The expected result is an exact restatement of the data, free of pictures.

□ □ □

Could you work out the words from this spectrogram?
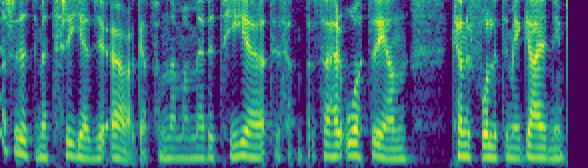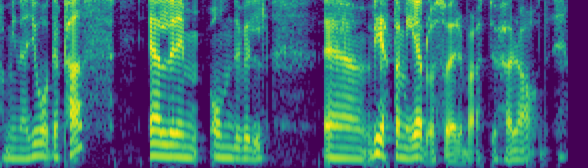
kanske lite med tredje ögat som när man mediterar till exempel. Så här återigen kan du få lite mer guidning på mina yogapass. Eller om du vill eh, veta mer då så är det bara att du hör av dig.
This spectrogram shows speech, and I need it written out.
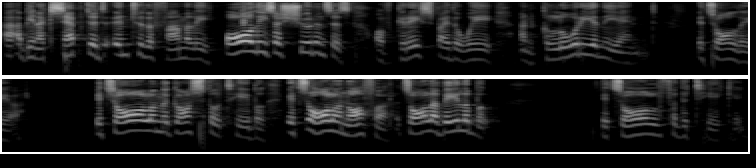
uh, being accepted into the family, all these assurances of grace by the way and glory in the end. It's all there. It's all on the gospel table. It's all on offer. It's all available. It's all for the taking.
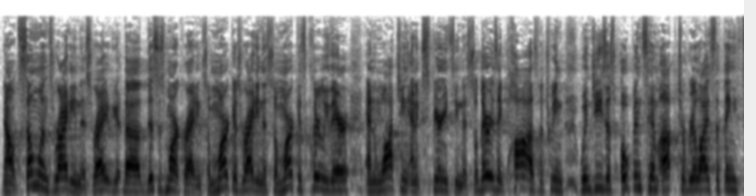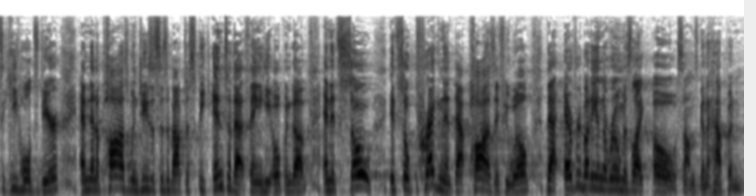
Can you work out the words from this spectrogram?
Now, someone's writing this, right? Uh, this is Mark writing. So, Mark is writing this. So, Mark is clearly there and watching and experiencing this. So, there is a pause between when Jesus opens him up to realize the thing he holds dear, and then a pause when Jesus is about to speak into that thing he opened up. And it's so, it's so pregnant, that pause, if you will, that everybody in the room is like, oh, something's going to happen.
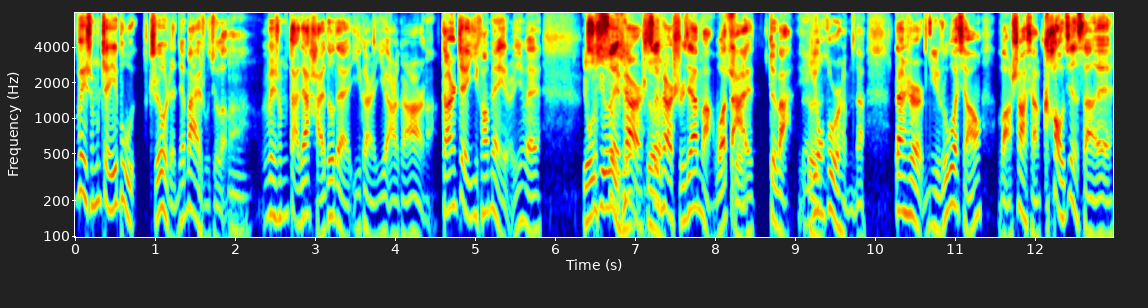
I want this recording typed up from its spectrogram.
为什么这一步只有人家卖出去了呢？为什么大家还都在一杠一、二杠二呢？当然，这一方面也是因为游戏碎片碎片时间嘛，我打对吧？用户什么的。但是你如果想往上想靠近三 A，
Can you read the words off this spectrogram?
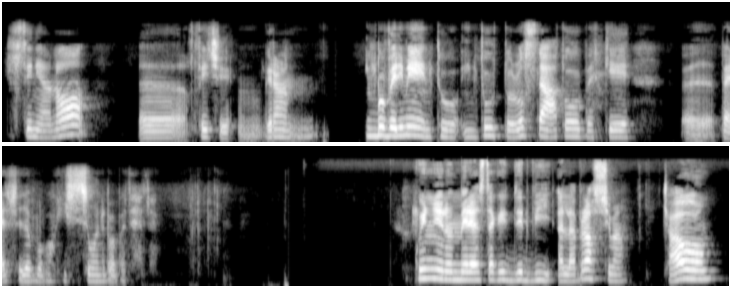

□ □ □

▶ [SOLUTION TO THIS PROBLEM]
Could you work out the words from this spectrogram?
kanske lite med tredje ögat som när man mediterar till exempel. Så här återigen kan du få lite mer guidning på mina yogapass. Eller om du vill eh, veta mer då så är det bara att du hör av dig.
This spectrogram shows speech, and I need it written out.
uh, being accepted into the family, all these assurances of grace by the way and glory in the end. It's all there. It's all on the gospel table. It's all on offer. It's all available. It's all for the taking.
Can you work out the words from this spectrogram?
Now, someone's writing this, right? Uh, this is Mark writing. So, Mark is writing this. So, Mark is clearly there and watching and experiencing this. So, there is a pause between when Jesus opens him up to realize the thing he holds dear, and then a pause when Jesus is about to speak into that thing he opened up. And it's so, it's so pregnant, that pause, if you will, that everybody in the room is like, oh, something's going to happen.
I want this recording typed up from its spectrogram.
为什么这一步只有人家卖出去了呢？为什么大家还都在一杠一、二杠二呢？当然，这一方面也是因为游戏碎片碎片时间嘛，我打对吧？用户什么的。但是你如果想往上想靠近三 A，
Can you read the words off this spectrogram?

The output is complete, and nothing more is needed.